- How soon that negative impact would be felt if it were to be invalid
- The likelihood of it’s being invalid
There is a saying:
Never assume - it makes an ass of you and me
Innovation is realm of the new. In order to innovate we must, by definition, make assumptions. Making assumptions is not inherently bad. What is bad is not recognising that you have made and assumption and/or making no attempt to validate it.
Once we know what our assumptions are we can focus on those assumptions which are most critical to our business. Beliefs that must be true in order for a start-up to succeed are called leap-of-faith assumptions.
I believe you have a greater chance of succeeding if you find the fastest possible path to realising your vision. I’m suggesting that the the first, best step on this path is to identify and test your assumptions as quickly and cheaply as possible.
You do this by turning your assumptions into hypotheses. A hypothesis is a proposed explanation for a set of circumstances that can be tested. Once you have your hypotheses, the next thing to do is to test them and learn from the results. In Lean Start-up terms, this is called the Build-Measure-Learn cycle.
I don’t like this particular terminology, because I believe that words are important. Calling it the Build-Measure-Learn cycle puts the emphasis on building, rather than on testing which is where I think the emphasis should lie. For that reason, I like to call it the Experiment-Learn-Pivot cycle instead.
Whatever you want to call it, just do it. Start with your leap-of-faith assumptions.
Converting assumptions into hypotheses begins with breaking them down as far as they can go, until you can go no further (see this blog post for some suggestions about how to do this). You’ll know when you’ve gone far enough if your resulting hypotheses are:
- Testable - They can be shown to be true of false based on evidence
- Discrete - They each describe only one distinct, testable thing to investigate

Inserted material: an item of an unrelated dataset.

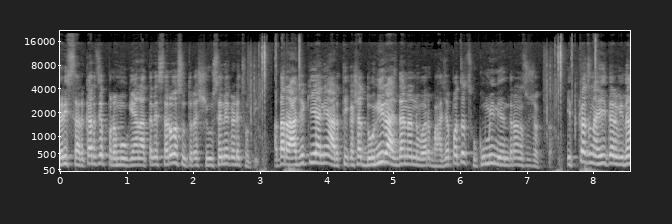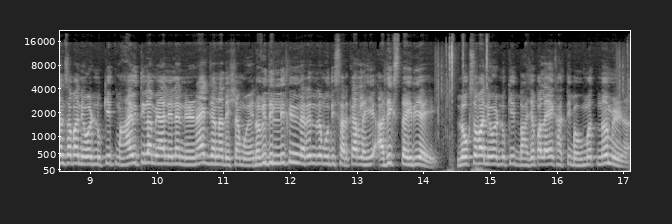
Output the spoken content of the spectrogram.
तरी सरकारचे प्रमुख या नात्याने सर्व सूत्र शिवसेनेकडेच होती. आता राजकीय आणि आर्थिक अशा दोन्ही राजधान्यांवर भाजपचंच हुकुमी नियंत्रण असू शकतं. इतकंच नाही तर विधानसभा निवडणुकीत महायुतीला मिळालेल्या निर्णायक जनादेशामुळे नवी दिल्लीतील नरेंद्र मोदी सरकारलाही अधिक स्थैर्य येईल. लोकसभा निवडणुकीत भाजपला एक हाती बहुमत न मिळणं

- Precise - You know what success looks like (and you define this before you run the experiment to test the hypothesis)
Assumptions can be both explicit (you are aware of them and recognise them as being assumptions) and implicit (they are so much a part of your thought processes and understanding of a situation that you don’t see them as assumptions at all).
One of the defining characteristics of cognitive bias is that the assumptions that result from it are overwhelmingly implicit. This is one of the benefits of running workshops with an independent third party: because this third party doesn’t share your way of thinking or familiarity with a situation they are better able to recognise and identify your implicit assumptions than you are.
Ask the right questions
There are 4 main reasons why business models fail:
- You are trying to solve an irrelevant customer job - e.g. Segway.
- Your business model is flawed - it costs more to acquire customers than you make from them (e.g. Kodak)
- External threats are too great - e.g. there are cheaper competitors, the product/service is not environmentally friendly, there is a stockmarket crash.
- Poor execution - e.g. the wrong team with the wrong skills, poor leadership. The Apple Newton is a good example of this.
When listing your assumptions, try to put them into one of these four categories. Ask yourself which of these potential issues your assumptions address. If you have few or no assumptions in any category ask yourself why that is. Is it because you have already examined these assumptions by forming associated hypotheses, experimenting, gathering evidence, gaining insight and taking action? Or is it because you haven’t acknowledged the assumptions you are making?
Don’t get me wrong. I’m not saying that the short-term rental start-up I described above is wrong when they predict a return of Y%. I’m simply saying that I don’t know whether this return is remotely realistic and neither do they.
This is such a basic leap-of-faith assumption that it needs to be tested inside out because the consequences of it’s being wrong are disastrous for them with their current model.
The great thing about experiments is that they test your thinking. There is no such thing as a wrong outcome from an experiment. If it proves to be true then you can continue with confidence. If it turns out to be false then the sooner you know this the sooner you can adjust and succeed in different ways.